Excavations were formally begun in 1914, under the auspices of Princeton University. The Temple of Artemis, that had been nearly completely covered over by landslides was dug out, as were other ancjent structures. Other American excavations were undertaken in 1958 by the American School of Oriental Research, and the missions were subsidized in 1968 by the American government. The most impressive of the city’s ruins is the temple. The stadium, though not fully excavated, Is in an excellent state of preservation. A large complex of Sardis remains have been excavated along the highway leading to the site.
Ruins Along the Highway: A large excavation site on the left side of the Izmir highway has revealed a considerable section of the ancient city. Here is found the wide, ‘marble-paved main avenue of Sardis. A colonnade which lined the southern area of the’ avenue is now under the present highway. The long row of shops, as weil as the avenue itself date to the fourth century AD., and are thought to have remained in use until the seventh century when the Persian armies sacked the area. A large court and marble facade lead into the palaestra or exercise field, with Its surrounding colonnades. South of the palaestra is a third century synagogue. The main hall is entered through three gates. Other shops, possibly belonging to Jewish merchants are found adjacent to the synagogue at the ¡south wali of the building. An early Byzantine construction called the House of Bronzes is found in the area of the Hellenistic chamber tombs. This house is thought to have been the residence of a high religious offical since many liturgical bronze pieces were found inside during the excavations. This is a two-level construction with a large central room and several smaller ones on the upper floor, A ramp leads to the storage rooms where materials for the making of olive oil were uncovered. To the south of this is the «Lydian Trench», from which many fine examples of pottery and ceramics dating to the 8th century B.C. have been found. The remains in this area are those of a Lydian market place. Nearby are some Roman foundations and a section of the Byzantine wall. To the east of the stadium is a theater that was restored by the Romans after the great earthquake in A.D. 17, The theater had a seating capacity of some twenty thousand.

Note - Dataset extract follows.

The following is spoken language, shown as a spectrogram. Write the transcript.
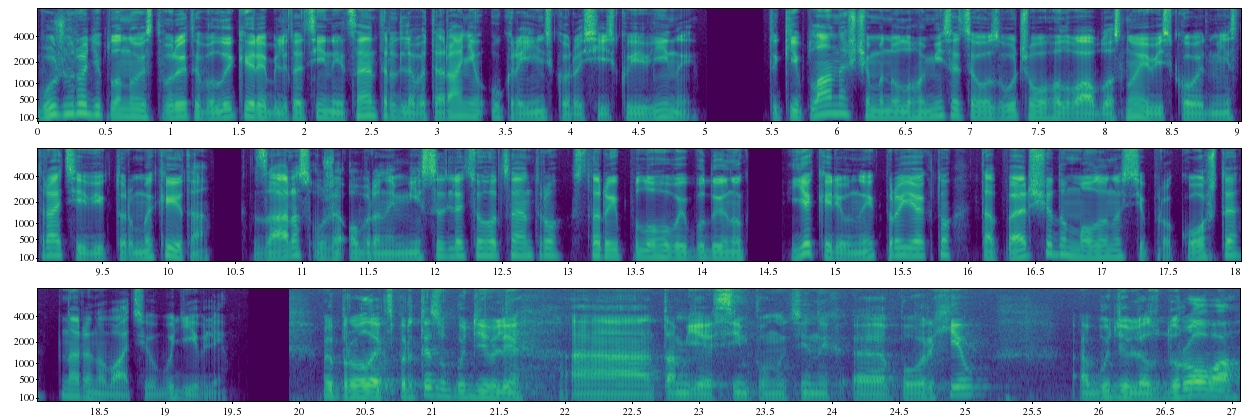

The Temple of Artemis : The temple is found in the Pactoius Valley, a short distance from the village of Sart. You will cross the river that was known as the fabled Golden River of King Croesus. The Hellenistic Temple of Artemis was built by Croesus in the 6th century B.C. It was destroyed by the Athenians in 498 B.C. then rebuilt by Alexander the Great in 335 B.C. This structure is considered one of the largest Ionic temples of the Greek world. It measured nearly a hundred meters long and fifty wide. Twenty columns lined each of the temple’s sides; eight were along the front and back. The capitals are some of the most beautiful ever found. Since the temple was separated into sections, it is thought that one area was dedicated to the worship of Artemis, the other to Zeus. At the reor of the temple is a 5th century Christian church that had been completely covered by landslides for twelve centuries before being dug out by excavators. The structure to the west of the building is thought to have been an altar of an earlier temple on the site.